Compulsive behavior involves an action that, on its own, is not physically addictive - such as eating, gambling, shopping, internet use, or sex. It is defined as a behavior that is conducted repeatedly due to a strong impulse – often against the best interest of the individual. The lack of a physical addiction separates this condition from alcohol and drug abuse/dependence, but compulsive behavior can still be very harmful, and should not go untreated.
The list of compulsive behaviors is wide-ranging, and can include any day-to-day activity that has become overpowering and destructive in an individual's life. Compulsive behaviors are a recognized psychological condition in the mental health community, due to the frequency of the behavior and the overall affect on quality of life.
Symptoms of Compulsive Behavior
Symptoms depend upon the type and nature of the behavior. Compulsive behaviors have a disruptive effect and interfere with the ability to function – at work and home. Someone with compulsive behavior may feel like they cannot control their impulses and may engage in the behavior despite serious consequences. They may not experience satisfaction or pleasure from the behavior but engage in the behavior to escape from other problems.
Treatment of Compulsive Behavior
Treatment options are available for individuals experiencing compulsive behaviors. A health professional will determine the most appropriate form of treatment, which may include medication and cognitive behavior therapy. A treatment strategy may also include participation in support groups, which are often helpful in the recovery process.
How Compulsive Behavior Affects Lawyers
Lawyers are not immune from compulsive behaviors. The stress associated with the practice of law may contribute to certain compulsive behaviors such as eating, gambling, shopping, internet use or sex.
Lawyer assistance programs (LAPs) are here to support lawyers, judges, students and other legal professionals who experience compulsive behaviors. Contact your state or local LAP.

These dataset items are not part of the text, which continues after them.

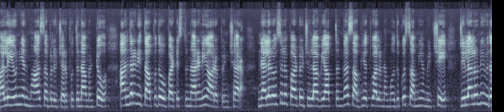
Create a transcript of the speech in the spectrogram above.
మళ్ళీ యూనియన్ మహాసభలు జరుపుతున్నామంటూ అందరినీ తప్పుదో పట్టిస్తున్నారని ఆరోపించారు. నెల రోజుల పాటు జిల్లా వ్యాప్తంగా సభ్యత్వాల నమోదుకు సమయం ఇచ్చి జిల్లాలోని వివిధ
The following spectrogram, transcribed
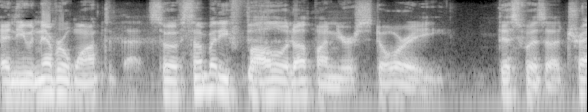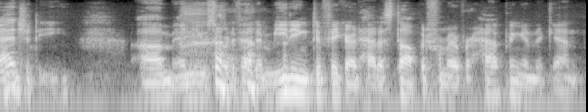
and you never wanted that. So if somebody followed up on your story, this was a tragedy, um, and you sort of had a meeting to figure out how to stop it from ever happening again.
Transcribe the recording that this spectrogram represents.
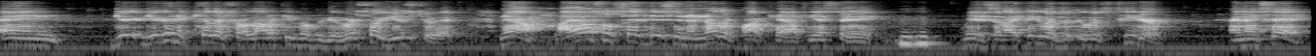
and you're, you're going to kill it for a lot of people because we're so used to it. Now, I also said this in another podcast yesterday with uh, I think it was it was Peter, and I said,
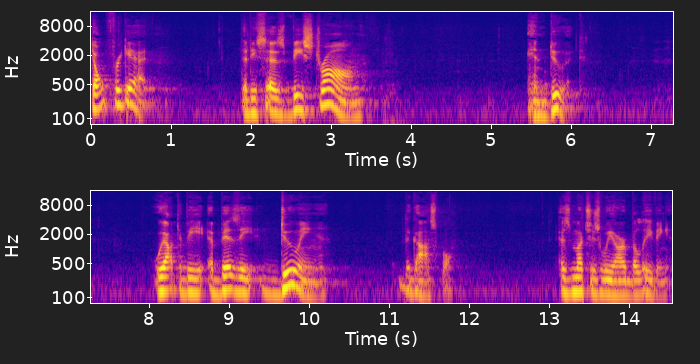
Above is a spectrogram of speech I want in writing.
don't forget that he says, Be strong and do it. We ought to be busy doing the gospel as much as we are believing it.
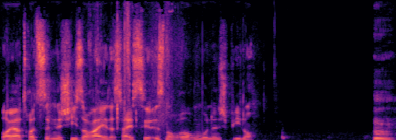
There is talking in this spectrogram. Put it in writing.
war ja trotzdem eine Schießerei. Das heißt, hier ist noch irgendwo ein Spieler. Hm.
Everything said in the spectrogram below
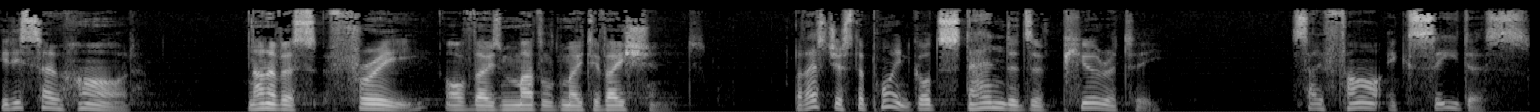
It is so hard None of us free of those muddled motivations. But that's just the point. God's standards of purity so far exceed us.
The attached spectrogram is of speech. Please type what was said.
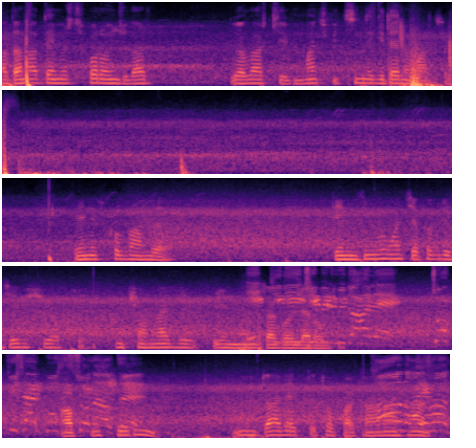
Adana Demirspor oyuncular diyorlar ki maç bitsin de gidelim artık. Deniz kullandı. Deniz'in bu maç yapabileceği bir şey yoktu. Mükemmel bir birinden güzel goller oldu. müdahale. Çok güzel pozisyon aldı. Müdahale etti topa. Kaan. Ayhan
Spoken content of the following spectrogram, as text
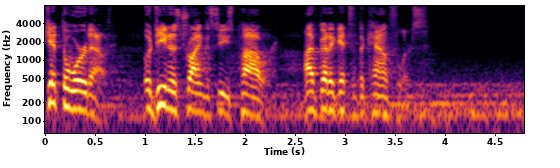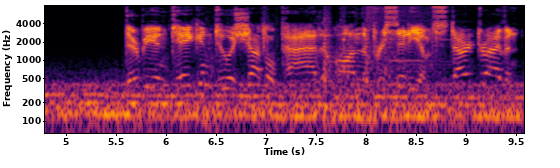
Get the word out. Udina's trying to seize power. I've got to get to the councilors. They're being taken to a shuttle pad on the Presidium. Start driving.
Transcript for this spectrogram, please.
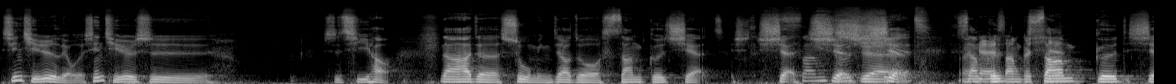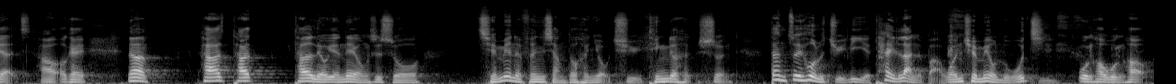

How to Help a Colleague With Compulsive Behavior
If you believe a colleague may have compulsive behaviors, encourage him/her to seek help. Contact a LAP for additional support and resources.